The performance of “Loch Lomand” is also effectively the opening number, of which Viertel identifies two most common forms—in the first, “we get to meet and hear from everyone,” with all or most of the company on stage at once. In the second, “we are left in the hands of one protagonist, who sets the scene with no help from the rest of the cast.” Obviously I’ll Never Love Again pushes this category as well. Is there a crowd on stage, or is this a solo? Barron hints at the answer by calling her work “a chamber piece.” We’re hearing from everyone, and simultaneously in the hands of one person. Maybe, to some extent, that’s always the case in a well-told story.

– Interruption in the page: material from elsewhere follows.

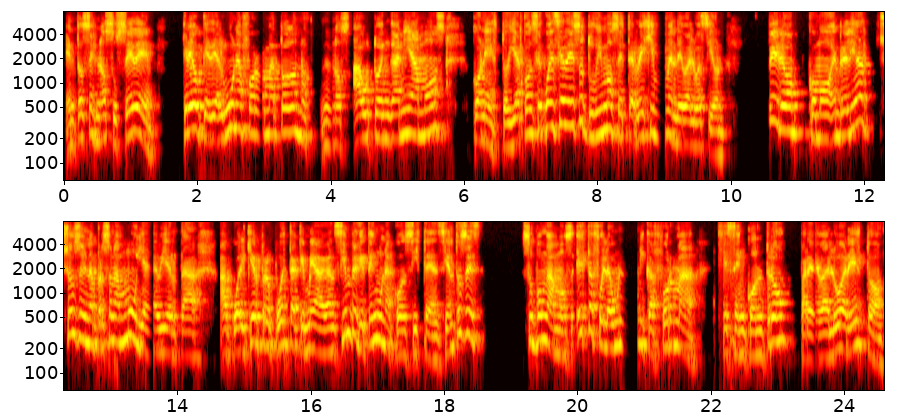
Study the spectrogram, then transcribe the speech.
entonces no sucede. Creo que de alguna forma todos nos, nos autoengañamos con esto y a consecuencia de eso tuvimos este régimen de evaluación pero como en realidad yo soy una persona muy abierta a cualquier propuesta que me hagan, siempre que tenga una consistencia. Entonces, supongamos, esta fue la única forma que se encontró para evaluar esto.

(It also may not be particularly productive or in the spirit of Barron’s work to view it through this overtly structural formula—as Ben Brantley noted in his review, the production asks that you “go with your intuition instead of your intellect,” which certainly isn’t what I’m doing here. But I loved the piece on stage, and I’m fairly confident I “went with my intuition” in doing so, so hopefully I’m allowed to examine it a little in a different light now.)
A few days after my trip to The Bushwick Starr, I saw The Marriage of Figaro for the first time at the Metropolitan Opera. (As little as I know about theater in general, I know much less about opera—but let me say here for the record that I do know that there is a difference between opera and the Broadway musical. A while ago on this blog I tried to draw a straight line between Steven Universe and Flannery O’Connor’s short stories; I just like to compare things, okay?)

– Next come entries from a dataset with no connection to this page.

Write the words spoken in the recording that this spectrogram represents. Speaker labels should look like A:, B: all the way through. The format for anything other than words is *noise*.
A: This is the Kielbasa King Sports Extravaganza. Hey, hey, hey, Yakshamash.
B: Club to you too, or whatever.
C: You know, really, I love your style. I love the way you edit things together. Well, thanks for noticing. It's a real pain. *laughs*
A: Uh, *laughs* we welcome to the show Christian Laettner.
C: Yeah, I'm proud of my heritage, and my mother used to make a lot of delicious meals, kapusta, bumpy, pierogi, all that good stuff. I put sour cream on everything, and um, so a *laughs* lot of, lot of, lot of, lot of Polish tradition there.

Obviously Figaro would be, if anything, an ancestor/inspiration for the rules Viertel outlines in his book, not a conscious adherent to them. And it could hardly have been more different, in form or staging, from Barron’s piece in Bushwick. But seeing it with Viertel’s book on the brain, it seemed to have the same mix of structure and surprise, including in its opening. In this production the overture amounted to a kind of quotidian ballet—the huge set rotating on a turntable, showing the characters one by one at work (or at rest) in each chamber of Count Almaviva’s castle. “We get to meet everyone,” as Viertel would have it—but not hear from them; the first song is the duet “Cinque, dieci, venti” (Five, ten, twenty) between the principle couple of Figaro and Susanna—again, close to one of Viertel’s common types of opening number (opera buffs, please don’t strike me down for using the phrase in this context), as the couple “sets the scene with no help from the rest of the cast”—but it’s a duet, not a solo.

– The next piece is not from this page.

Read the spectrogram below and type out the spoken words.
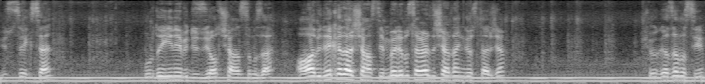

I know that Viertel’s formula was a freshly acquired hammer for me, and so I almost certainly took my seats at the Starr and the Met eager to see as many nails as possible. Both I’ll Never Love Again and The Marriage of Figaro were lovely and virtuosic in many ways that defy analysis, or at least this frame of analysis. But I did find it fascinating to see two works of theater, one new and experimental, the other intensely traditional, both using the apparently timeless “rules” of musical storytelling mindfully—and yet with no preoccupation with adhering to them. And if any opera experts out there want to try to retroactively map the 11 o'clock number in The Marriage of Figaro, I would love to hear about it.